Still, through most of the song I had one eye on the contraption on stage in front of the bass player. I wish I could say I am a bonafide synth geek, and instantly recognized it and said, "Ooh, that's an analog S LPT-005 Little Phatty Bob Moog Signature edition! I love those!" But that wouldn't be true. The truth is it had Bob Moog written in big huge gray letters on the front and I Googled it. And I immediately wanted one. More pressingly, I wanted to hear Hello Morning play this one.

And then they did. They started playing "Come Home." And the bass player started playing the Moog. And it was making that sound I liked. And I was really happy. Sometimes I will listen to an album and hear all kinds of cool sounds and effects that are M.I.A when the band shows up to play me music.

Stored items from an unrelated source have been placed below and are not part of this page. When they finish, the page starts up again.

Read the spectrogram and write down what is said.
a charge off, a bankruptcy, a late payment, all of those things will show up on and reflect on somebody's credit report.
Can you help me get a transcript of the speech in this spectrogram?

But that didn't happen with Hello Morning. They sounded, aside from an expected and somewhat desirable level of live-ishness, more or less like the record. Hell yeah.

Hello Morning is sonically excellent. And it's not just the Moog. The band is guitar driven and their pedals, preamps and switches create an immersive sound experience. I felt like I was swimming in sound. My favorite song they played was "Channels (The One Thing)" which is also on the new album. Another of my favorite moments came when they played "Everglades." They brought all kinds of drums out and played them all at once. The drums thundered. There was feedback. I left satisfied. Going to a Hello Morning show was good. I'm sure I will do that again.

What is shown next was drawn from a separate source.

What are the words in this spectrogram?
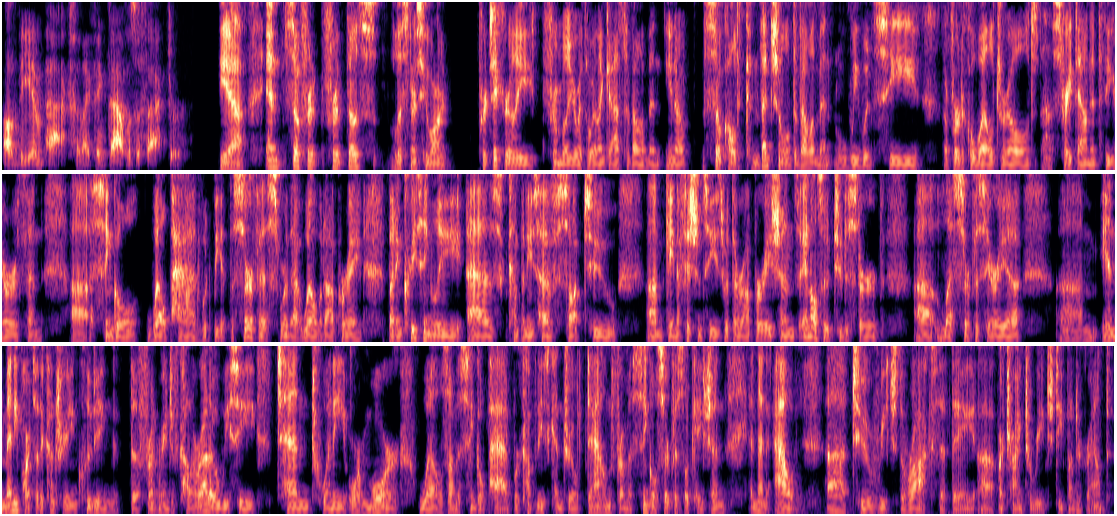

Probably you would have better luck finding out more about this band from someone other than me. Try these links:

Wednesday, March 2, 2011

The Local Artist Speaks: The Physical Hearts

How long have you lived in the Portland area? 4 years

Give us a brief history of your band/project: From the band's web site: The Physical Hearts are a rock ‘n’ roll band – there is simply no denying it. Anyone who disagrees needs only to listen the to the title track from the group’s self-released 2009 EP Fend Off the Tide to hear their unique form of rock in action. But more than that, The Physical Hearts are four talented musicians dedicated to artfully crafting melody driven, psychedelic-tinged roots-pop steeped in the music of their forbears, yet fearlessly driven to the front edge of contemporary rock and folkmusic.

What’s the first song you ever learned to play? As a band: The song "Physical Heart". It's on our new EP. The song is the band's namesake.

What’s your favorite local venue to play? To see other bands? Doug Fir, Mississippi Studios, The Woods...

Speaking of other bands, who do you like on the Portland music scene? So many...Blue Cranes, Run on Sentence, Black Prairie, Andrew Oliver, Scott Pemberton, Celilo, Resolectrics, Sleepy Bell, Rocky and the Proms, Loch Lomond...

Tell us about a recent “Only in Portland” moment you might have had. A group of hipsters approached us a few weeks ago as we we're loading gear into the Alberta Rose Theater and asked: "Hey guys, on their any cool food carts on this street?" Apparently, they were from SE.

Finish this sentence: “I cannot live without... air”.

The band is releasing a new CD on Saturday, March 19th at Mississippi Studios. Celilo and 1939 Ensemble are also scheduled to perform. Doors 8pm, Music 9pm. $10 21+ show.